3 min read

Brands & Campaigns

If you work in pharmaceuticals, food service or just about any field other than traditional or online publishing, that headline might sound like a strange question. But as businesses produce increasingly more content of their own, they open themselves up to greater risks for embarrassment. Typos, malapropisms, rash reactions and just plain bad ideas can haunt a company for a long time. Maybe a cool, level-headed voice in the background is what your organization needs to stay out of trouble.

Social networks tend to place a high value on quick reaction times and informal, off-the-cuff comments. You need both of those qualities if you’re going to produce engaging content for your audience. But quick doesn’t have to mean reckless; informal doesn’t have to mean ill-considered.

Every company is different. A one-person consulting shop has different needs than a multinational corporation. But while I can’t give you ironclad rules to live by in this instance, I can give you a few things to think about that may help you decide which approach makes the most sense for your company.

Keep your business separate. Don’t use the same system for publishing work tweets, blog posts, etc. that you use for publishing personal updates. Having a separate interface gives you a plethora of visual cues that you’re about to send the post to the wrong audience — and can save you a lot of heartache.

Use the buddy system. If you don’t have an editor, then you can use a partner. Think about using a client such as CoTweet to assign potential tweets to a co-worker or boss for review before they go out. Your buddy can act as a screen against ill-informed comments, tasteless jokes and other things said in the heat of the moment.

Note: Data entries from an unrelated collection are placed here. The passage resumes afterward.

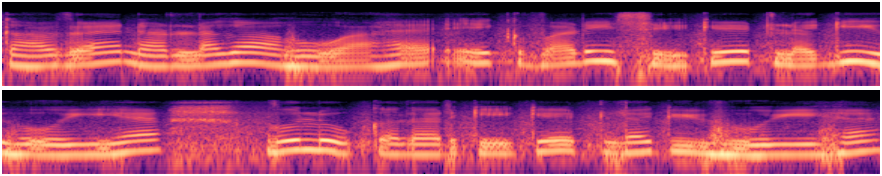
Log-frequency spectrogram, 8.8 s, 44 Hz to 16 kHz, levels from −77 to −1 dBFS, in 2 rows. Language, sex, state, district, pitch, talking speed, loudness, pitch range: Hindi, female, Bihar, Bhagalpur, 195 Hz, 145 wpm, -13 LUFS, 170-230 Hz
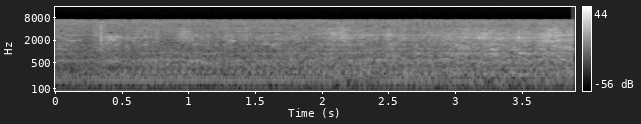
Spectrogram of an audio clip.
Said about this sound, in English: The fighter planes were coming in, biplanes, each with two machine guns and a few bombs.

Look for professional help. The longer a piece of content is, the more important it is to have someone look it over. This post is relatively short, but it will still get a thorough inspection from SmartBrief’s copy desk, because so many things can go wrong in the space of 400 words. Blog posts can live forever, so make sure you’re not pushing out content laden with typos or confusing sentences that could embarrass your brand. Even if you’re an excellent writer, it can be difficult to catch mistakes in your own writing. If you can’t justify hiring someone full time, you can find people willing to do piecemeal work for reasonable rates on services such as LivePerson. The price of paying someone to look at your post is certainly going to be less costly than the embarrassment of realizing too late that you’ve misspelled your CEO’s name.